This is often done in military basic training. When one person messes up, the instructors prefer to start with just the offender, but if mistakes continue or they want to make a point, then they get the next guy as well or the whole damn platoon. If the instructors actively dislike you and want you out, then they start punishing the whole platoon except you. When the other recruits are your only support, and the instructors make all of them resent you... either you better be exceptionally mentally tough, or you're quitting (yes, you actually can quit, it's just very hard to unless they really don't want you). The Full Metal Jacket example above is a particularly nasty case of this. Though there is a legitimate reason for it: it's a way to teach the trainees that in a real combat situation, the actions of one affect the entire group. One soldier's incompetence or laziness can get the entire unit killed. It's also used to teach people to look out for one another so they can catch someone else's mistakes: a common tactic in Canadian Military Colleges used to be that if one of the recruit cadets assigned to a room kept having issues during room inspections while the other one or two roommates didn't, eventually the entire room would be trashed to point out to the other cadets that they had a responsibility to look out for more than themselves. Conversely, it is extremely easy to quit the officer accession programs during that period- just say the word and you're out. That's the whole point- only those who can endure it mentally can finish the program and earn the right to lead Marines. Plus they can taunt you with the prospect of quitting. In Boot Camp, the staff is just trying to toughen you up. At the Academy, they really are trying to make you quit.
The original "decimation" — killing one tenth (randomly selected) of a Roman military unit fits this trope well.
In ancient Rome, if a slave killed his or her master, all of that master's slaves would be executed. The idea being that anyone would be willing to risk their own life for freedom, but few would be willing to put the lives of dozens or even hundreds of other slaves at risk.
When Frederick the Great as heir apparent attempted to flee Prussia with a friend, he was made to watch from prison while the friend was beheaded.
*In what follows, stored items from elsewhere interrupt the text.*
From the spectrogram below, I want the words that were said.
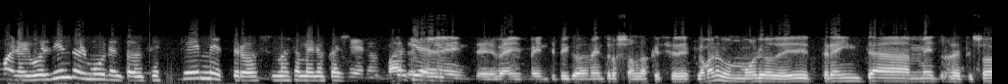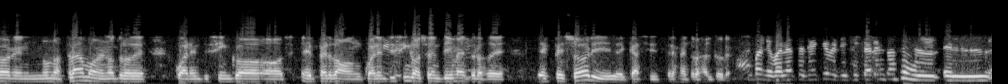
Bueno, y volviendo al muro entonces, ¿qué metros más o menos cayeron? Más de 20, 20, y pico de metros son los que se desplomaron, un muro de 30 metros de espesor en unos tramos, en otros de 45, eh, perdón, 45 centímetros de, espesor y de casi 3 metros de altura. Bueno, y van a tener que verificar entonces el,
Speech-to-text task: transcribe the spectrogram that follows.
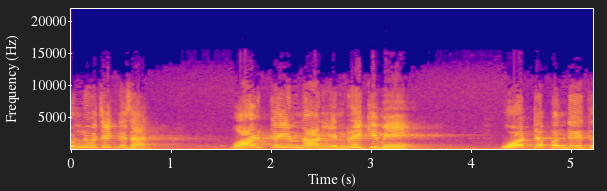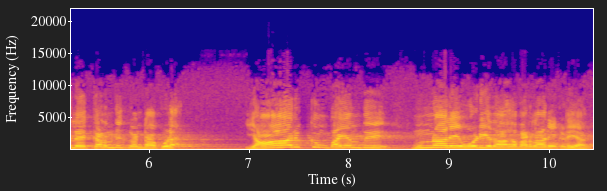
ஒண்ணு வச்சுக்கங்க சார் வாழ்க்கையில் நான் என்றைக்குமே ஓட்டப்பந்தயத்தில் கலந்து கண்டா கூட யாருக்கும் பயந்து முன்னாலே ஓடியதாக வரலாறே கிடையாது.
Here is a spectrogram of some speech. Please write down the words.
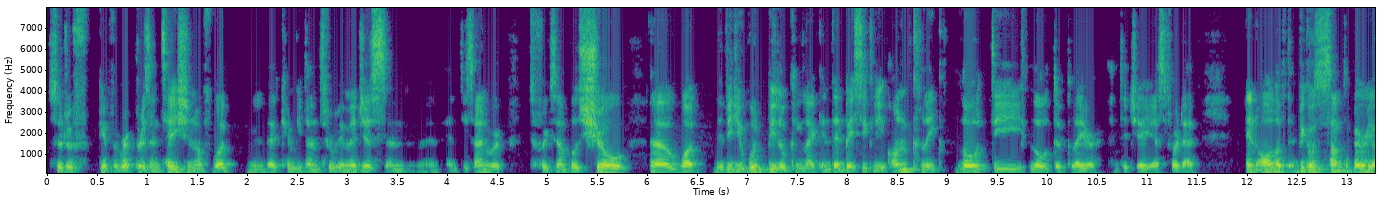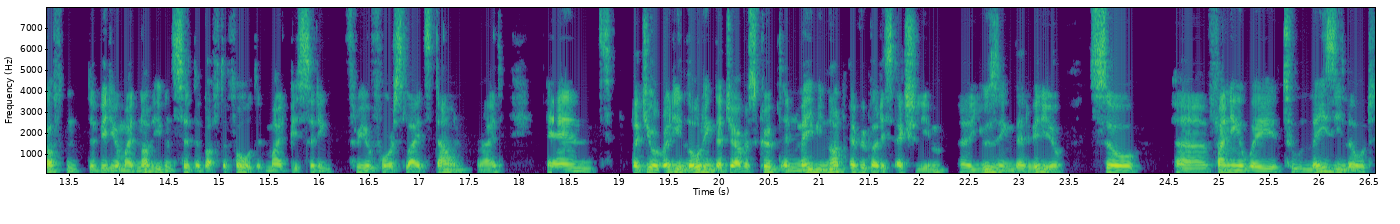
sort of give a representation of what that can be done through images and, and design work to, for example, show uh, what the video would be looking like, and then basically on click load the load the player and the JS for that. And all of that, because some very often the video might not even sit above the fold; it might be sitting three or four slides down, right? And but you're already loading that JavaScript, and maybe not everybody's actually uh, using that video. So uh, finding a way to lazy load,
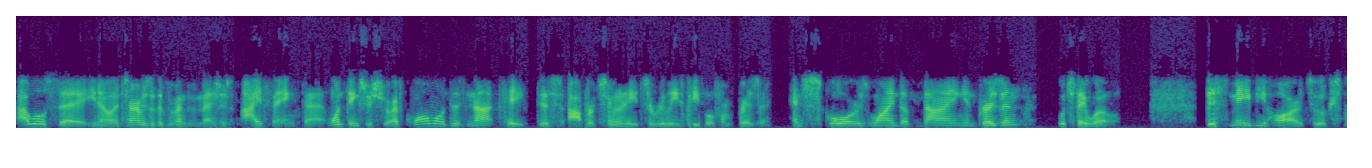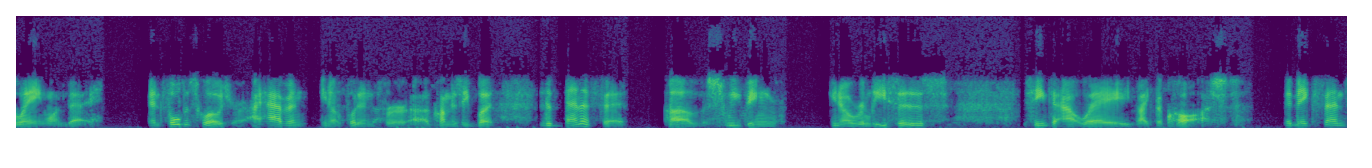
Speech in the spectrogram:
I will say, you know, in terms of the preventive measures, I think that one thing's for sure: if Cuomo does not take this opportunity to release people from prison, and scores wind up dying in prison, which they will, this may be hard to explain one day and full disclosure, I haven't, you know, put in for uh, clemency, but the benefit of sweeping, you know, releases seem to outweigh like the cost. It makes sense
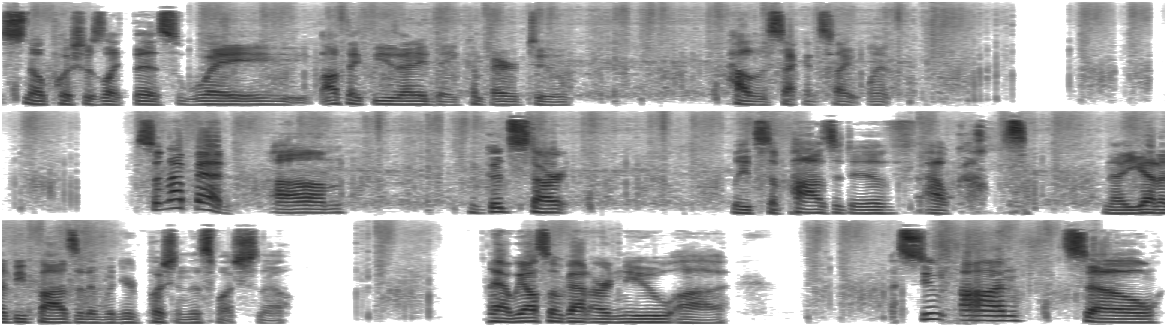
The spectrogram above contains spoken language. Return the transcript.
snow pushes like this way, I'll take these any day compared to how the second site went. So not bad. Um, good start leads to positive outcomes. Now you got to be positive when you're pushing this much snow. Yeah, we also got our new uh, suit on, so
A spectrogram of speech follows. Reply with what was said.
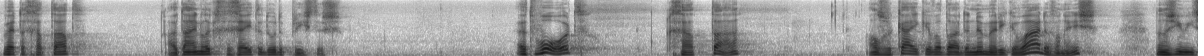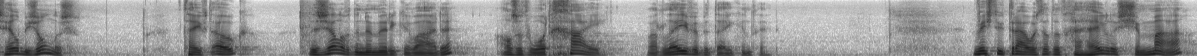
werd de gatat uiteindelijk gegeten door de priesters. Het woord gata, als we kijken wat daar de numerieke waarde van is, dan zien we iets heel bijzonders. Het heeft ook dezelfde numerieke waarde als het woord gai, wat leven betekent. Wist u trouwens dat het gehele Shema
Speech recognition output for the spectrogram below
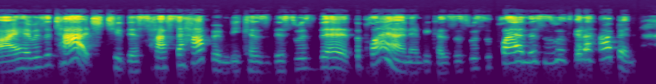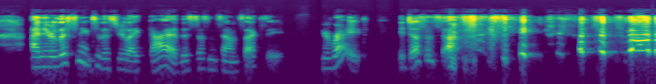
I was attached to this has to happen because this was the, the plan. And because this was the plan, this is what's going to happen. And you're listening to this, you're like, Gaia, this doesn't sound sexy. You're right. It doesn't sound sexy. it's not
In ancient China, a person who committed a capital offense, such as treason, would not only have himself punished, but his family as well. The list of which family members get involved varies from dynasty to dynasty, as does the cutoff age below which children are exempt. The largest list involves the criminal himself, his parents, grandparents, children, grandchildren, siblings, siblings-in-law and uncles and their spouses. The purpose of this long list was to serve as a major deterrent to capital offenses, and encouraged family members to keep tabs on each other and make sure they didn't commit any crimes.
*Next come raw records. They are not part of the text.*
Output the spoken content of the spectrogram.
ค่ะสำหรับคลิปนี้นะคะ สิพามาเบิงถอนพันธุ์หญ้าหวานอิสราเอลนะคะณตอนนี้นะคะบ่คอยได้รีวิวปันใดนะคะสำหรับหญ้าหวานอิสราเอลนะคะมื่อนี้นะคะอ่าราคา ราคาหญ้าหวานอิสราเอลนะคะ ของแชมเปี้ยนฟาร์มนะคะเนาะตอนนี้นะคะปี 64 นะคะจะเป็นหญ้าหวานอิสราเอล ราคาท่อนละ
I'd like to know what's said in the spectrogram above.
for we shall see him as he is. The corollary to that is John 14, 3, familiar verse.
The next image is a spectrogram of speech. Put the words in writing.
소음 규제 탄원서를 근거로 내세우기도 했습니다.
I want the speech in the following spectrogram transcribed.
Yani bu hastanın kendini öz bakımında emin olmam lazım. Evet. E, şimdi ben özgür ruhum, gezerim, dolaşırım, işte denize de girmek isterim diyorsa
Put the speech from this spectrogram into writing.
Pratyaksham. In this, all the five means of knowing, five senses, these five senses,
The idea of the whipping boy is that noble children cannot be physically disciplined, so a common-born child would be disciplined in their place, with the hope that this would make the noble child feel guilty. The whipping boy was usually himself a noble. Either from the lower nobility, or a distant cousin, so this method was often an effective tool for teaching noble children that their actions do have consequences and that those consequences will hurt others. The fact that they were forced to watch as someone who had become a close friend get punished for his own actions tended to serve as a deterrent in short order.
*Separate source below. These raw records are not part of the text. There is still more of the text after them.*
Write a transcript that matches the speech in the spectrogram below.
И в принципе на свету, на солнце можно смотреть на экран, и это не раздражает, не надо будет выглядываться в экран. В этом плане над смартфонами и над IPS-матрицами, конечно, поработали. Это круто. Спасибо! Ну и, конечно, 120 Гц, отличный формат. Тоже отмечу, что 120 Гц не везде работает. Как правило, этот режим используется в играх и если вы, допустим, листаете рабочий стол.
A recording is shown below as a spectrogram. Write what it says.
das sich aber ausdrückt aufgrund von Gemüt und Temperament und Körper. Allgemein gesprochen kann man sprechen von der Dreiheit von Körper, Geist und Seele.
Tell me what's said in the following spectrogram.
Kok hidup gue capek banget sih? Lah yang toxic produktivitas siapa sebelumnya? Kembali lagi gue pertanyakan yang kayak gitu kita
A common disciplinary tactic of teachers (sadist or otherwise) in primary/elementary schools is to punish the entire class (denying recess, making everyone stay after class, etc.) for the infractions of one student or a small group. It often backfires, making the innocent students resent the teacher, and doing little to correct the behavior of the actual troublemakers.